┌─ EXERCISE INPUT

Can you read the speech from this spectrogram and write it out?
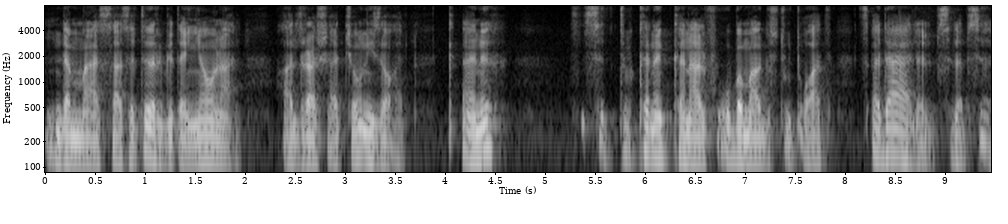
እንደማያሳስትህ እርግጠኛ ሆነሃል። አድራሻቸውን ይዘዋል። ቀንህ ስትብከነከን አልፎ በማግስቱ ጠዋት ጸዳ ያለ ልብስ ለብሰህ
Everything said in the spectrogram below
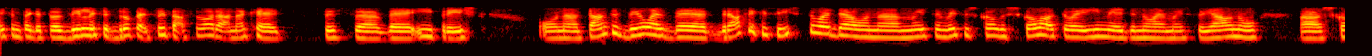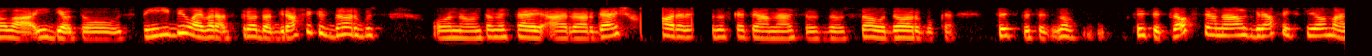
esam tagad tos billis ir drupēt citā svarā, nekā tas bija īpriekš. Un tantes billēs bija grafikas izstoda, un mēs visu skolas skolotāju iemēģinājām mūsu jaunu skolā iegūtu spīdi, lai varētu prodot grafikas darbus. Un, un tam mēs tā ar, ar gaišu humoru skatījāmies uz, uz savu darbu, ka cits tas ir, nu, cits ir profesionāls grafikas jomā,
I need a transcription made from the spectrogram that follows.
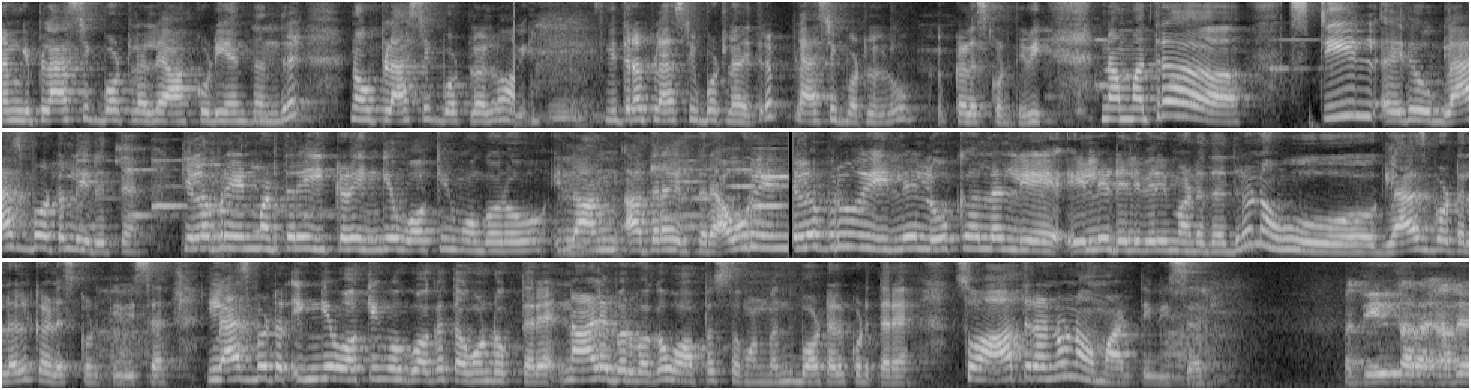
ನಮಗೆ ಪ್ಲಾಸ್ಟಿಕ್ ಬಾಟ್ಲಲ್ಲೇ ಹಾಕೊಡಿ ಅಂತಂದರೆ ನಾವು ಪ್ಲಾಸ್ಟಿಕ್ ಬಾಟ್ಲಲ್ಲೂ ಈ ಥರ ಪ್ಲಾಸ್ಟಿಕ್ ಬಾಟ್ಲ್ ಇದ್ದರೆ ಪ್ಲಾಸ್ಟಿಕ್ ಬಾಟ್ಲಲ್ಲೂ ಕಳಿಸ್ಕೊಡ್ತೀವಿ. ನಮ್ಮ ಹತ್ರ ಸ್ಟೀಲ್ ಇದು ಗ್ಲಾಸ್ ಬಾಟಲ್ ಇರುತ್ತೆ. ಕೆಲವೊಬ್ರು ಏನು ಮಾಡ್ತಾರೆ ಈ ಕಡೆ ಹಿಂಗೆ ವಾಕಿಂಗ್ ಹೋಗೋರು ಇಲ್ಲ ಹಂಗ್ ಆ ಥರ ಇರ್ತಾರೆ. ಅವರು ಕೆಲವೊಬ್ರು ಇಲ್ಲೇ ಲೋಕಲಲ್ಲಿ ಎಲ್ಲೇ ಡೆಲಿವರಿ ಮಾಡೋದಾದ್ರೂ ನಾವು ಗ್ಲಾಸ್ ಬಾಟಲಲ್ಲಿ ಕಳಿಸ್ಕೊಡ್ತೀವಿ ಸರ್. ಗ್ಲಾಸ್ ಬಾಟಲ್ ಹಿಂಗೆ ವಾಕಿಂಗ್ ಹೋಗುವಾಗ ತೊಗೊಂಡೋಗ್ತಾರೆ. ಹೋಗ್ತಾರೆ ನಾಳೆ ಬರುವಾಗ ವಾಪಸ್ ತೊಗೊಂಡು ಬಂದು ಬಾಟಲ್ ಕೊಡ್ತಾರೆ. ಸೊ ಆ ಥರನೂ ನಾವು ಮಾಡ್ತೀವಿ ಸರ್. ಮತ್ತೆ ಈ ತರ ಅದೇ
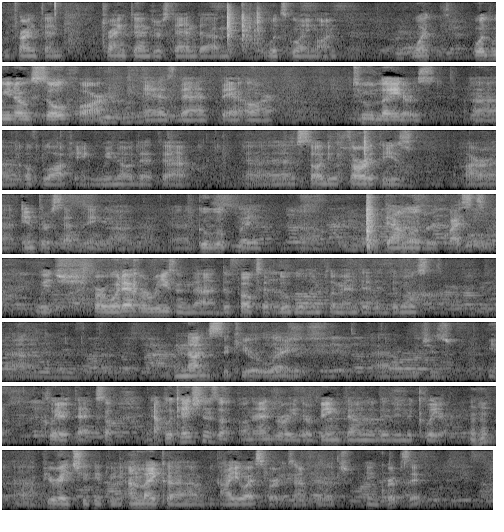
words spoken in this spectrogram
we're trying to trying to understand um, what's going on. What what we know so far is that there are two layers uh, of blocking. We know that uh, Saudi authorities are uh, intercepting uh, Google Play download requests, which for whatever reason the folks at Google implemented in the most non-secure way, which is you know, clear text. So applications on Android are being downloaded in the clear, mm-hmm. uh, pure HTTP, unlike uh, iOS, for example, which encrypts it.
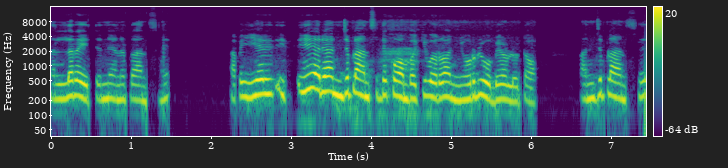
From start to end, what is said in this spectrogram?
നല്ല റേറ്റ് തന്നെയാണ് പ്ലാന്റ്സിന് അപ്പോൾ ഈ ഒരു ഈ ഒരു അഞ്ച് പ്ലാന്റ്സിന്റെ കോമ്പോയ്ക്ക് വെറും അഞ്ഞൂറ് രൂപയേ ഉള്ളൂ കേട്ടോ അഞ്ച് പ്ലാന്റ്സ്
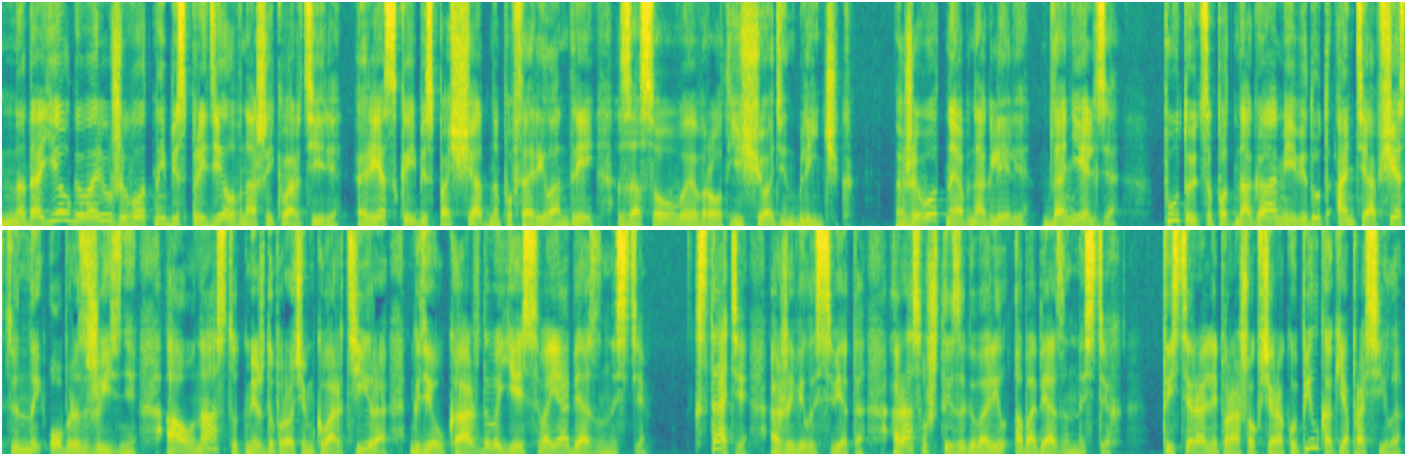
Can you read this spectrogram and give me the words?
«Надоел, говорю, животный беспредел в нашей квартире», — резко и беспощадно повторил Андрей, засовывая в рот еще один блинчик. «Животные обнаглели, да нельзя. Путаются под ногами и ведут антиобщественный образ жизни. А у нас тут, между прочим, квартира, где у каждого есть свои обязанности». «Кстати», – оживилась Света, – «раз уж ты заговорил об обязанностях, ты стиральный порошок вчера купил, как я просила?»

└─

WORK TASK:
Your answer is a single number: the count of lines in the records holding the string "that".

SOLUTION:
2